\verb char literal-text char \verb* char literal-text char
Typeset literal-text as it is input, including special characters
and spaces, using the typewriter (
This example shows two different invocations of
This is \verb!literally! the biggest pumpkin ever. And this is the best squash, \verb+literally!+
\verb has its literal-text surrounded with
!. The second instead uses plus,
because the exclamation point is part of
The single-character delimiter char surrounds
literal-text—it must be the same character before and after.
No spaces come between
\verb* and char,
or between char and literal-text, or between
literal-text and the second occurrence of char (the
synopsis shows a space only to distinguish one component from the
other). The delimiter must not appear in literal-text. The
literal-text cannot include a line break.
*-form differs only in that spaces are printed with a visible
The output from this will include a visible space on both side of word ‘with’:
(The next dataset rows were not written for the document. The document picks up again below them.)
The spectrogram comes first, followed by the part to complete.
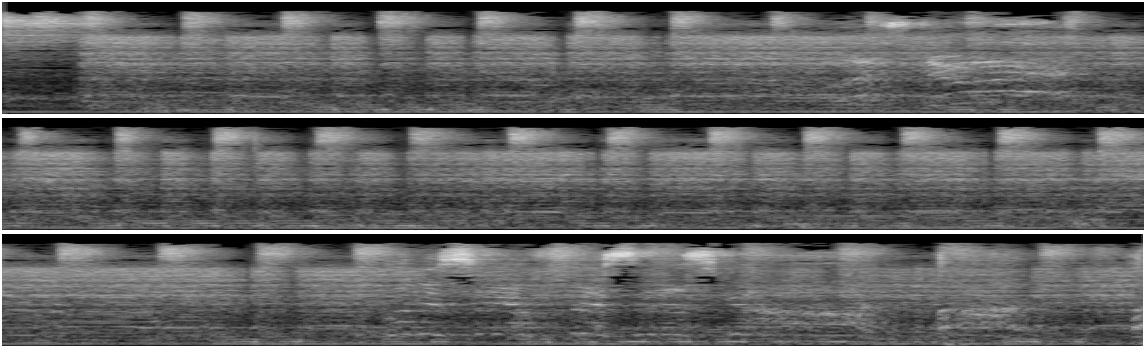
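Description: Live heavy metal band playing: distorted electric guitars, bass and drums, with the full band coming in just after the start and a steady beat of about three to four hits a second.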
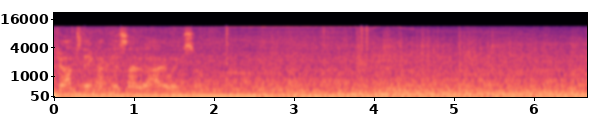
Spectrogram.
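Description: A car engine hums steadily from inside the cab.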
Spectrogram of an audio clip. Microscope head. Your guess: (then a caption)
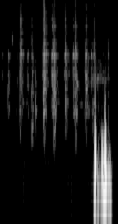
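Loose. A second-hand microscope head is shaken to check for anything loose inside. Quick, light clicking rattles are heard, ending in a couple of heavier, lower knocks. Something inside is clearly loose and rattling.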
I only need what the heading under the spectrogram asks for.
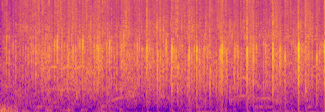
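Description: An audience claps steadily, a dense patter of many hands with a few sharper, louder claps standing out near the end, heard from within the crowd.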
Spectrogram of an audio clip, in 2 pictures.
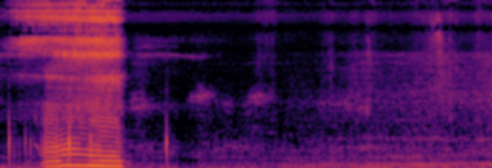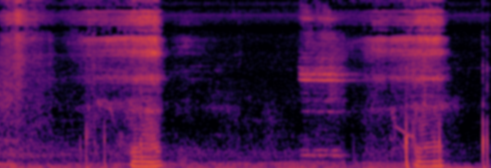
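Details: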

The command's first argument is \verb*!filename with extension! and ...
For typesetting Internet addresses, urls, the package
is a better option than the
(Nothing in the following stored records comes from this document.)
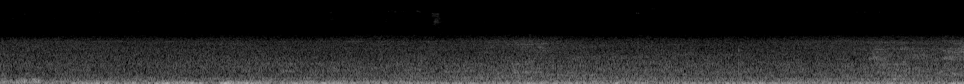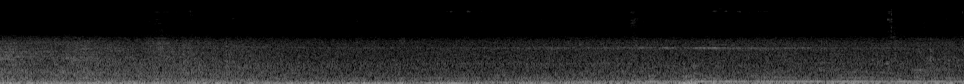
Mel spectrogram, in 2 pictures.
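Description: Steady city background noise with a constant low hum, typical of distant traffic and building ventilation plant around an enclosed courtyard.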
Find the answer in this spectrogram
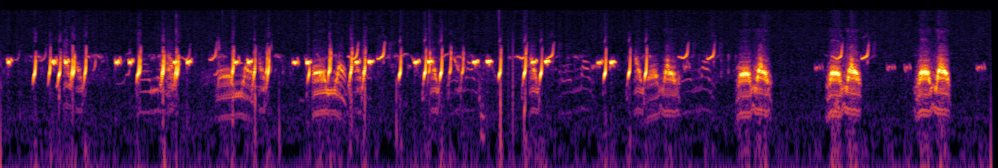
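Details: Battair, the common quail, in a loud calling sequence for hunting on Chand Raat. Rapid bursts of sharp whistles alternate with rough, grating notes, then a few spaced harsh calls close the sequence.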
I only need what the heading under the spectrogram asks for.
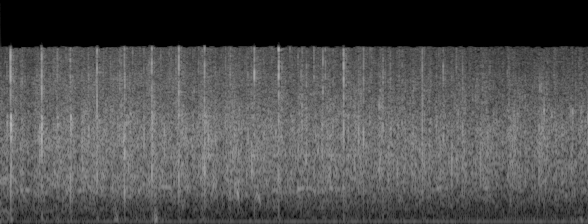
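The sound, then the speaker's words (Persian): Audience clapping during a spoken talk: a dense, steady patter of many hands that stays even and fairly faint for the whole clip, with no voices on top. “هر کی از دست زنش راضیه قشنگ کف بزنه”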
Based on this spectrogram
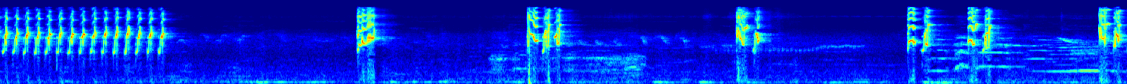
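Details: Lovebird sounds mixed together as a lure for teaching lovebirds varied song: an opening burst of fast high chatter, then harsh squeaky squawks at irregular intervals with faint twittering between them.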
\verb command, since
it allows line breaks.
For computer code there are many packages with advantages over
\verb. One is listings, another is minted.
You cannot use
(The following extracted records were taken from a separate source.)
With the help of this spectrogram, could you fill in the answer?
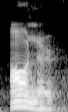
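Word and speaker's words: honour: ठीक है, वहीं कई इंग्लिश वर्ड्स के शुरू में जब एच होता है तो एच साइलेंट होता है, एच का उच्चारण नहीं करते। जैसे आवर, ऑनर, ऑनेस्ट, देखें तीनों इंग्लिश वर्ड्स में एच एकदम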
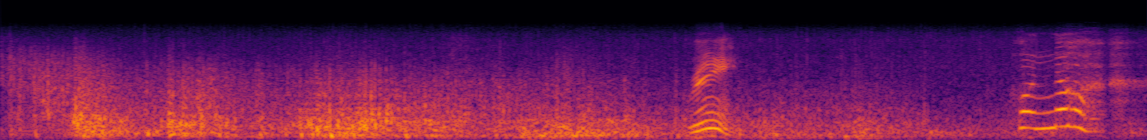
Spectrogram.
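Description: Thunder rumbling for about four seconds, then rain falling more quietly.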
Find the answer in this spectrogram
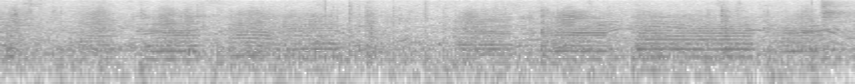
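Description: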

\verb in the argument to a macro, for instance in
the argument to a
\section. It is not a question of
being fragile (see \protect), instead it just cannot work, as the
\verb command changes the catcode regime before reading its
argument, and restore it immediately afterward, nevertheless with a
macro argument the content of the argument has already be converted to a
token list along the catcode regime in effect when the macro was called.
cprotect package can help with this.